In general, the AbgrG applies to those raw materials the excavation of which is not directly subject to mining law or the mining authorities. These raw materials include (in particular) gravel, sand, clay, loam, limestone, dolomite and other rocks, bog mud and clays. However, the jurisdiction between AbgrG and mining law can vary from case to case in the case of certain raw materials, such as quartz gravels. The requested authority must always verify its own jurisdiction in each case. The AbgrG also encompasses surface area usage and the subsequent rehabilitation of the area.
The German Federal Immission Control Act (BImSchG) is the most important and practice-relevant law in the field of environmental law. It constitutes the basis for the approval of industrial and commercial installations. In the natural resources extraction industry, quarrying companies must have approval to extract stones and earth. Every quarrying area of 10 hectares or more must undergo a full approval procedure, including public participation and UVP (environmental impact assessment). A more simplified approval procedure is used for quarrying areas of less than 10 hectares.
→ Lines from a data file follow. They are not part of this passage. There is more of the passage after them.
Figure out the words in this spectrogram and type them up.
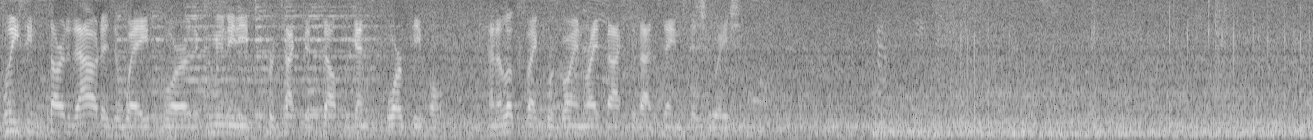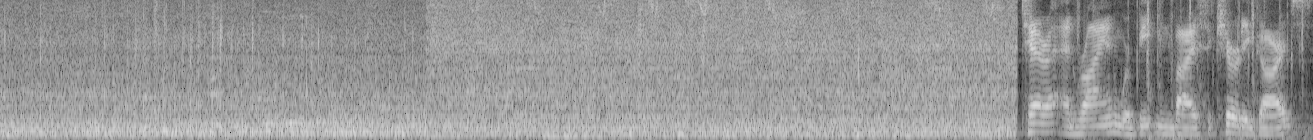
policing started out as a way for the community to protect itself against poor people. And it looks like we're going right back to that same situation. Tara and Ryan were beaten by security guards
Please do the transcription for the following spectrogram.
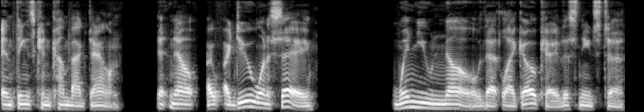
and things can come back down. Eh, now i, I do want to say when you know that like okay this needs to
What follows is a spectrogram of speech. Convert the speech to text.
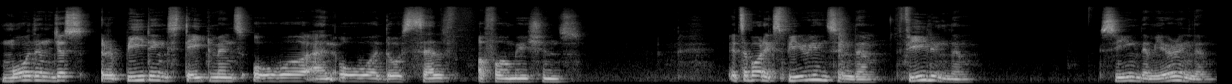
more than just repeating statements over and over those self affirmations. It's about experiencing them, feeling them, seeing them, hearing them,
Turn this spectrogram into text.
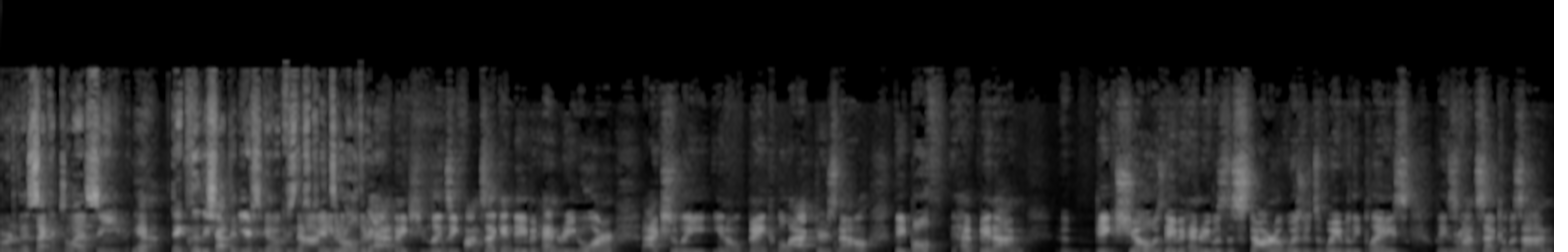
or the second to last scene, Yeah. they clearly shot that years ago because the kids are older. Yeah, now. they Lyndsy Fonseca and David Henrie, who are actually you know bankable actors now. They both have been on big shows. David Henrie was the star of Wizards of Waverly Place. Lyndsy Right. Fonseca was on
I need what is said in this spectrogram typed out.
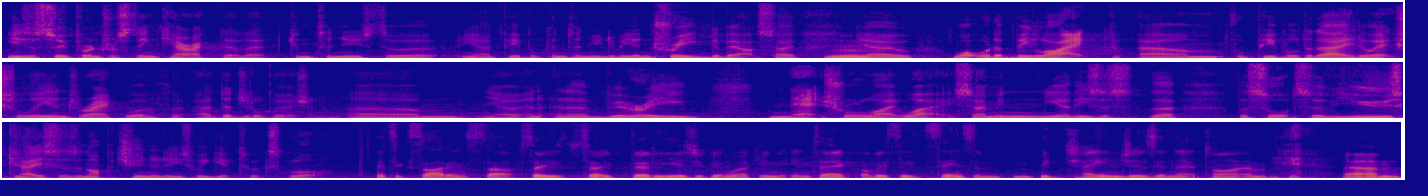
he's a super interesting character that continues to, uh, you know, people continue to be intrigued about. So, you know, what would it be like um, for people today to actually interact with a, digital version, um, you know, in, in a very natural-like way? So, I mean, you know, these are the the sorts of use cases and opportunities we get to explore. It's exciting stuff. So, you- so 30 years you've been working in tech. Obviously, seen some big changes in that time. Um,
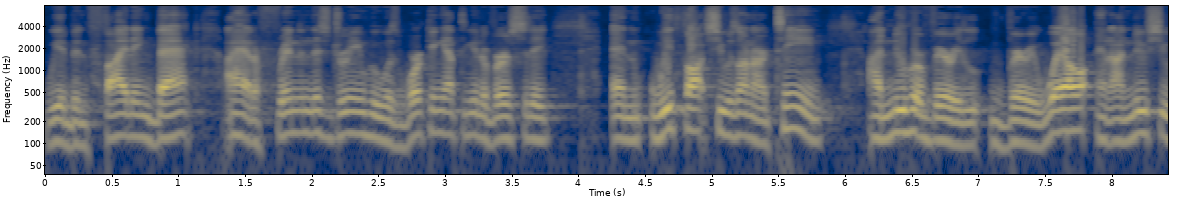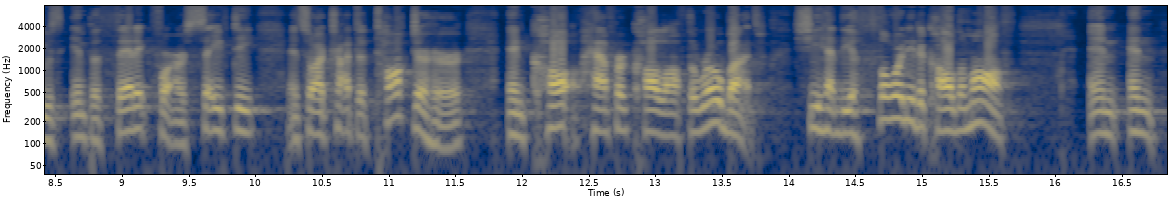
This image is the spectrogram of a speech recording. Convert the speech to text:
We had been fighting back. I had a friend in this dream who was working at the university, and we thought she was on our team. I knew her very, very well, and I knew she was empathetic for our safety. And so I tried to talk to her and call, have her call off the robots. She had the authority to call them off and and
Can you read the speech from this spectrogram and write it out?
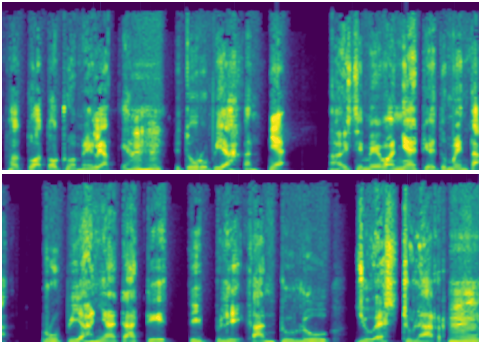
satu atau dua miliar ya Mhm. itu rupiah kan. Ya. Nah istimewanya dia itu minta rupiahnya tadi dibelikan dulu US dollar Hmm.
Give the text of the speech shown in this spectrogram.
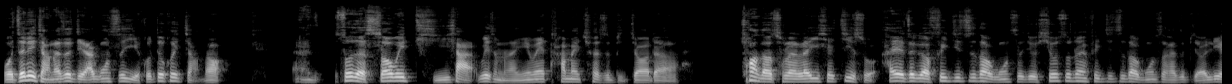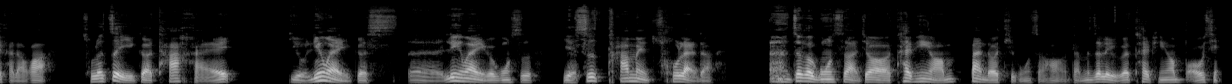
我这里讲的这几家公司，以后都会讲到。嗯，说的稍微提一下，为什么呢？因为他们确实比较的创造出来了一些技术，还有这个飞机制造公司，就休斯顿飞机制造公司还是比较厉害的话，除了这一个，他还有另外一个是呃另外一个公司也是他们出来的，这个公司啊叫太平洋半导体公司哈，咱们这里有个太平洋保险，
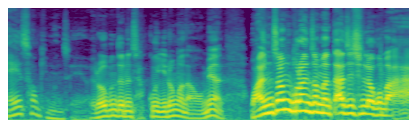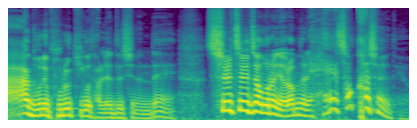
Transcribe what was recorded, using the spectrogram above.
해석이 문제예요 여러분들은 자꾸 이런 거 나오면 완전 불완전만 따지시려고 막 눈에 불을 켜고 달려드시는데 실질적으로는 여러분들이 해석하셔야 돼요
The sphere of responsibility for the legal immission control approval procedure is fully specified in the Immission Control Acts of the Federal States. The Federal States are tasked with the administrative enforcement of the approval procedure. Each individual state’s Environment Ministry – the highest local immission protection authority – usually bears the responsibility for this procedure. Subordinate authorities include regional councils, district authorities and lower-level administrative authorities. Administrative jurisdiction generally lies with the lower-level administrative authorities.
The GDP measures the value of goods and services produced domestically (creation of value) within a given period (quarter, year). The Federal Office of Statistics calculates the GDP as follows: production value minus intermediate consumption = the gross value added; plus taxes on products and minus subsidies = GDP
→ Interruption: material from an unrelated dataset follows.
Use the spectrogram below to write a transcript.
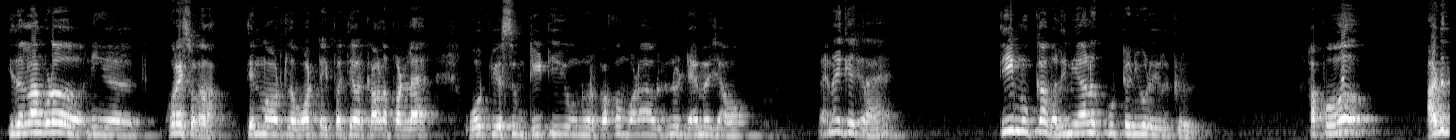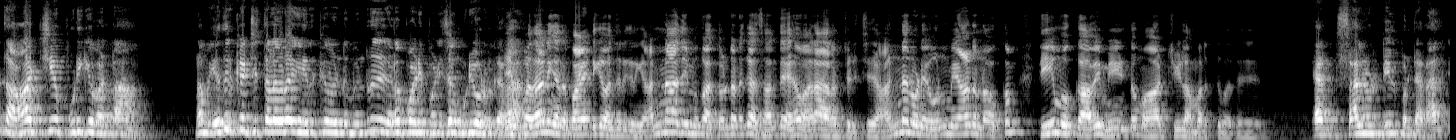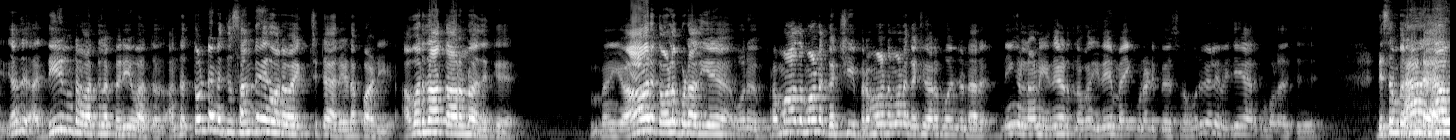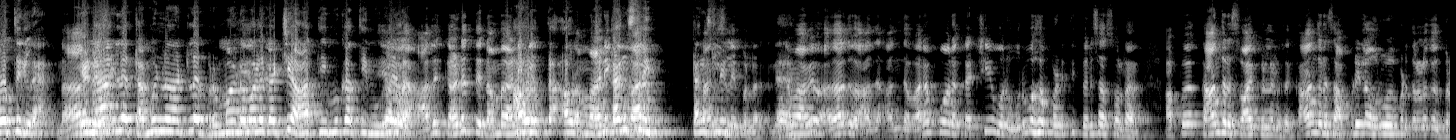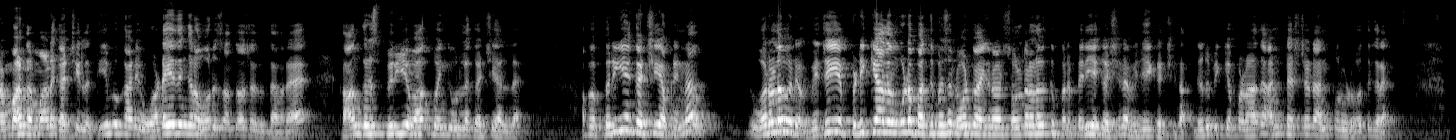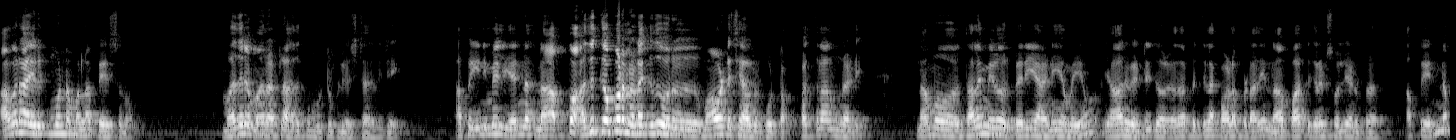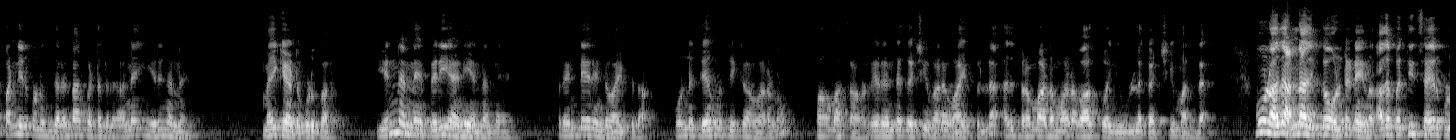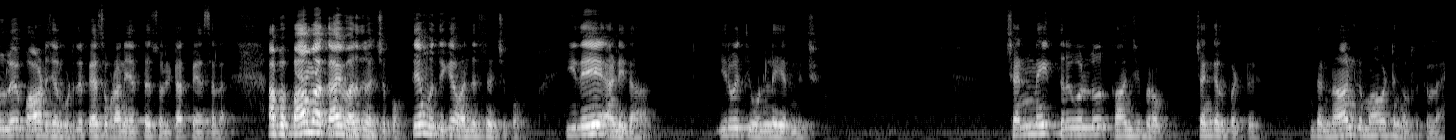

The gross value added is calculated by deducting intermediate consumption from the production values, so it only includes the value added created during the production process. The gross value added is valued at manufacturing prices, i.e. without the taxes due (product taxes), but including the product subsidies received.

During the transition from gross value added (at manufacturing prices) to GDP, the net taxes (product taxes less product subsidies) are added globally to arrive at an assessment of the GDP at market prices’. Source: Destatis
The planning approval procedure under mining law is used for the approval procedure of a general operating plan for projects which require an environmental impact assessment (§§ 52(2a), in conjunction with 57 a of the BBergG).
There are different definitions and methodological approaches at the international as well as at the national level as to what subsidies are and how they are calculated. According to the definition of the German government’s subsidy report, this report considers federal subsidies for private companies and economic sectors (ie grants as cash payments and tax breaks as special tax exemptions) which are relevant to the budget. Subsidies at the federal level can be viewed via the subsidy reports of the federal states (see Appendix 5 of the German government subsidy report).
In compliance with § 68(1), Water Resources Act (WHG), the excavation of landowners’ natural resources such as gravel, sand, marl, clay, loam, peat and stone in wet extraction operations requires a planning approval procedure. The reason for this is that groundwater is exposed in wet extraction, resulting in above-ground water. The planning approval procedure is implemented by lower-level water authorities.

The procedural steps of the planning approval procedure are governed by the general provisions of §§ 72 to 78 of the Administrative Procedures Act (VerwVfG). Within the meaning of § 68(3), nos. 1 and 2 of the WHG, the plan may only be established or approved if an impairment of the common good is not to be expected and other requirements of the WHG as well as other public-law provisions are fulfilled.